In Autumn of 2016, TrekkSoft conducted a global survey of tour and activity companies to analyse their distribution use and habits.
From the 213 companies who responded to us from around the globe, 64% of responses were in English, 26% in Spanish, 5% in German and 4% in Portuguese.
These companies represent more than 8 sectors within the tourism industry, including outdoor activities (29%), multi-day tours (25%), walking and bike tours (14%), DMCs (6%), boat tours and cruises (5%), coach tours (5%), helicopter and hot air balloon tours (7%), and other uncategorised sectors (15%).
What's a distribution channel anyway?
For the sake of this article, I thought it would be important to first clarify what we mean by a "distribution channel". In marketing talk, a distribution channel refers to the placement of your product, or how you intend to get your product or service "out there" and in front of the right market.
In the tour and activities sector, this refers to your website, OTAs or online marketplaces, offline booking sources like your storefront or a visitor center, or higher level distribution with incoming tour operators or global distributors.
What booking channel is most important to your tour and activity company?
In our survey, we found that 40% of tour and activity companies who responded ranked "bookings on own website" as the most important channel for their business. This was followed by incoming tour operators, direct offline bookings, and online resellers (OTAs and tour & activity marketplaces).
What this shows us is that tour and activity operators are beginning to understand the shift in mindsets of today's travellers. They're becoming more trusting of online reviews and information, with 81% of travellers relying on Google to research an upcoming trip, and are a lot less hesitant to book a trip online as well.
Why will your website be your most important distribution channel?
1. That's where customers are going
Before getting into all the perks of selling on your own website, it is important to note that going online is important because that's where your customers are researching, planning and booking their next trip. If you're not online, you will lose out.
2. Direct channels cost a lot less
When selling a tour or activity to someone from your own website, the costs incurred are much much lower. You avoid commission fees that come with the services of online marketplaces or resellers, and dodge the different rules and regulations third-party resellers often put up about price adjustments.
3. Simpler way to reach your customer
Speaking of rules and regulations, selling via your own website also means that you get to skip all the paperwork and terms and agreements that come along with partnering with other companies. You can make changes as you please, whether to your tours, your pricing, your availabilities and not have to jump through hoops to get these changes approved.

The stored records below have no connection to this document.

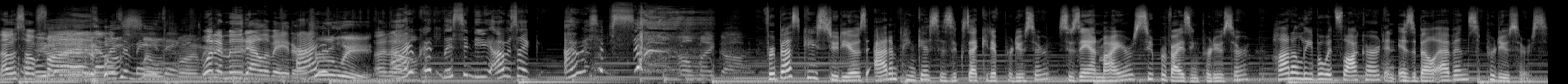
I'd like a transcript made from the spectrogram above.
That was so fun. that was amazing. What a mood elevator. Truly. I know. I could listen to you. I was like, I was obsessed. Oh my god. For Best Case Studios, Adam Pincus is executive producer, Suzanne Myers, supervising producer, Hannah Leibowitz Lockhart, and Isabel Evans, producers.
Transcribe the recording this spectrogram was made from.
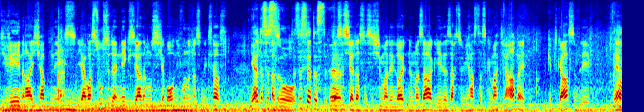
die reden, ah, ich hab nichts. Ja, was tust du denn? Nix. Ja, dann musst du dich aber auch nicht wundern, dass du nichts hast. Ja, das ist, Also, das ist ja das. Das äh, ist ja das, was ich immer den Leuten immer sage. Jeder sagt so, wie hast du das gemacht? Ja, arbeiten. Gibt Gas im Leben. Ja.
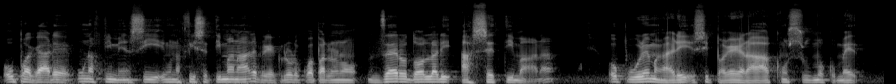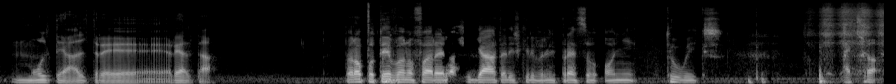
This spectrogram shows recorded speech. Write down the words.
o pagare una fee, mensi, una fee settimanale, perché loro qua parlano 0 dollari a settimana, oppure magari si pagherà a consumo come molte altre realtà. Però potevano fare la figata di scrivere il prezzo ogni two weeks. Ciò.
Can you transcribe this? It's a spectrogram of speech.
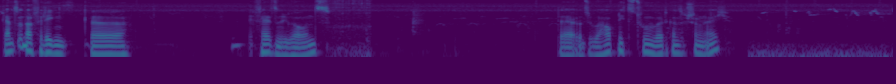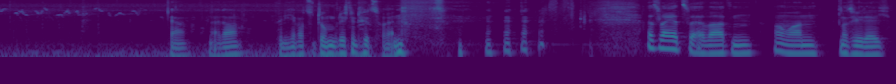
ganz unauffälligen äh, Felsen über uns. Der uns überhaupt nichts tun wird, ganz bestimmt nicht. Ja, leider bin ich einfach zu dumm, um durch eine Tür zu rennen. das war jetzt zu erwarten. Oh Mann, natürlich.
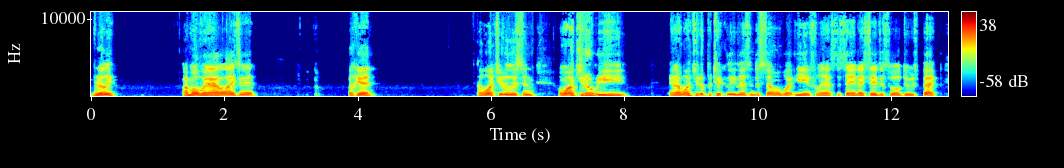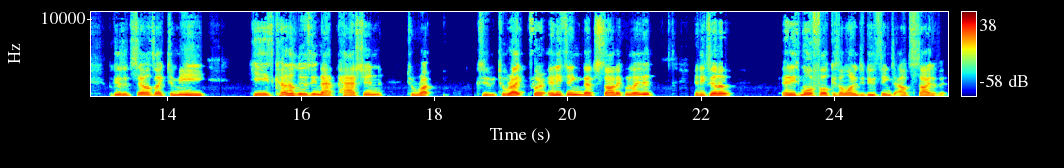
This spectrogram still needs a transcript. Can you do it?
Really? I'm over analyzing it. Again, I want you to listen. I want you to read, and I want you to particularly listen to some of what Ian Flynn has to say. And I say this with all due respect because it sounds like to me he's kind of losing that passion to write to, to write for anything that's Sonic related, and he's gonna and he's more focused on wanting to do things outside of it.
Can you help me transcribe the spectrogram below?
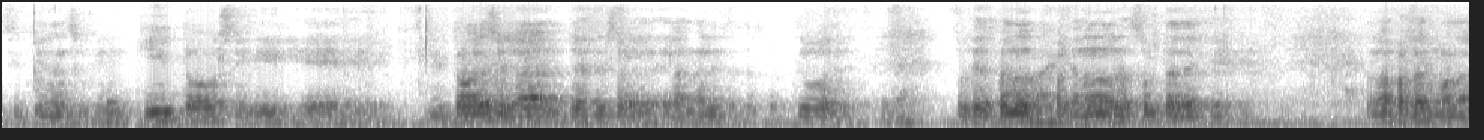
si tienen su finiquito, si, eh, y todo eso ya, ya se hizo el, análisis respectivo de, porque después no, porque no nos resulta de que nos va a pasar como la,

4. Protecting and growing your brand
Selling via your own website allows you to maintain control over how customers view your brand because you get to decide how you want your tours and activities to be presented. You can choose to integrate reviews to your site (always a good thing) and you get to put your best foot forward without someone else asking you why, when, or how.

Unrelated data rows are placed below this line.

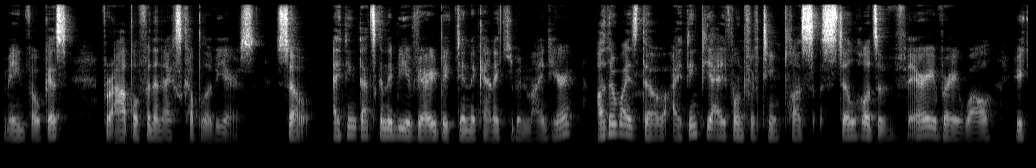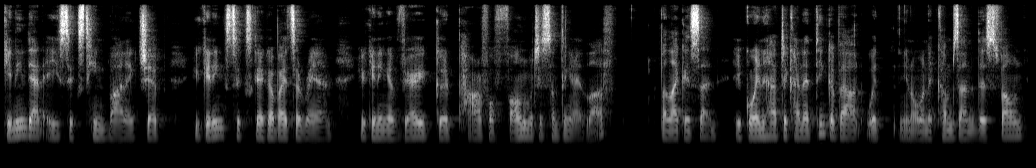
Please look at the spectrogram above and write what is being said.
main, focus for Apple for the next couple of years. So I think that's going to be a very big thing to kind of keep in mind here. Otherwise though, I think the iPhone 15 Plus still holds up very, very well. You're getting that A16 Bionic chip. You're getting six gigabytes of RAM. You're getting a very good, powerful phone, which is something I love. But like I said, you're going to have to kind of think about with, you know, when it comes down to this phone,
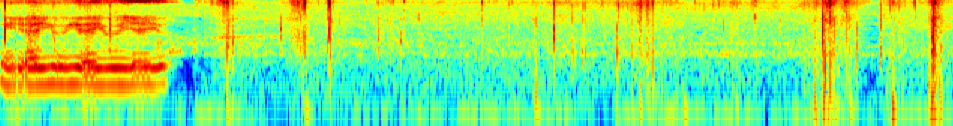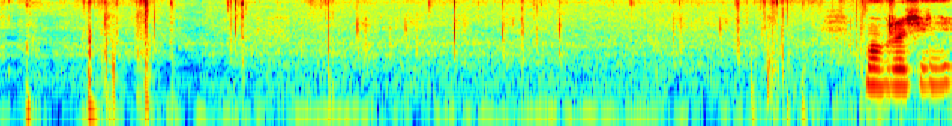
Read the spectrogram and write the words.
Ojeju, ojeju, ojeju. Mam wrażenie,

Learn more about how top tour and activity operators are choosing to distribute their tours in our Distribution Report:
How can you get the most out of your most powerful distribution channel, your website?

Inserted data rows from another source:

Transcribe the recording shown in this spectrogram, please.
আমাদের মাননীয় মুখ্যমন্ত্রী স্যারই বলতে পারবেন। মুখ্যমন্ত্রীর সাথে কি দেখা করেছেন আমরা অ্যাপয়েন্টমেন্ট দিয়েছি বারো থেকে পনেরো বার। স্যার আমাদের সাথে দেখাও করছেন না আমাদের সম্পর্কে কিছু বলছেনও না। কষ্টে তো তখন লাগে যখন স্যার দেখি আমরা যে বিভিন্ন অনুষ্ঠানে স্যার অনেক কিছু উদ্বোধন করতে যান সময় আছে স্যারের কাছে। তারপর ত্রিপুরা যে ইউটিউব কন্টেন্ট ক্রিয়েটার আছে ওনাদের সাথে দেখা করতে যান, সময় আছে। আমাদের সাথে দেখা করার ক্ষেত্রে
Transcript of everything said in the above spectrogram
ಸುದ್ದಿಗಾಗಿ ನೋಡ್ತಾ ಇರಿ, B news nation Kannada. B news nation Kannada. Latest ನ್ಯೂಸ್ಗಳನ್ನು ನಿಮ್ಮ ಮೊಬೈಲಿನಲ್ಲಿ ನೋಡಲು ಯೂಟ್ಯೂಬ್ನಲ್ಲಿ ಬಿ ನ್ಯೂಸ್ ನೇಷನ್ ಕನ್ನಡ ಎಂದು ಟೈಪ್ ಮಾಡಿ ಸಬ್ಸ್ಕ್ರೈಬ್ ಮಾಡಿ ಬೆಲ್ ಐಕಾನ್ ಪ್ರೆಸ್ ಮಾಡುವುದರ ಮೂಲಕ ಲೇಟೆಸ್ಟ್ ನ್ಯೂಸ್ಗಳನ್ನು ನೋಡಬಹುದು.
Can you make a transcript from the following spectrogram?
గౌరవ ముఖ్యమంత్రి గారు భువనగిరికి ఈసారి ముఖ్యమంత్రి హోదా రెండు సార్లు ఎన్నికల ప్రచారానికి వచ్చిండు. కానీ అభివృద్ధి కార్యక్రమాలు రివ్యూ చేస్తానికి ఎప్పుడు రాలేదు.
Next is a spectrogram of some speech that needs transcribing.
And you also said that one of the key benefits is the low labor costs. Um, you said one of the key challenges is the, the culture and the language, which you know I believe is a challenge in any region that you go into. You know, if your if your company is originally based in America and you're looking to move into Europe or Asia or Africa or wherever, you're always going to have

1. Integrate a booking system onto your website
Say you've got a website going, what next? Get more customers to book on your site by integrating a booking system. This means adding a "Book Now" button to your tour or activity description pages or on your homepage, and leading your customers to a booking process that allows them to book and pay there and then.
2. Get a live-inventory
Make sure your booking system comes with a live-inventory where customers can see your availabilities in real-time without you having to manually update and change availabilities every time you secure a booking. This way, you allow customers to make the booking themselves without having to call you or send you an email, speeding up the entire booking process.
3. Enable last minute bookings
In an upcoming Phocuswright report, where as sponsors of the research, we at TrekkSoft got exclusive insight into some juicy findings, it was highlighted that tour and activity operators are missing out on potential revenue gain with last-minute bookings.
Today's travellers are less likely to plan ahead and therefore appreciate last-minute bookings which is made possible with a live-inventory. Allowing people to book up to two hours before departure can be a great way to boost earnings.
Want more resources? Check out these articles:
- A guide to choosing the best booking software as a tour operator
- 7 steps to increase your booking conversion rates
- The basics to building a great tour operator and activity provider website
Want to find out how you can generate more bookings from your website? Sign up for a personalised call with one of our specialists today.
Published by Nicole Kow
Having graduated from the UK, Nicole travelled around Europe before joining TrekkSoft's marketing team. She is now based in KL and regularly blogs about her travels at Next Train Out.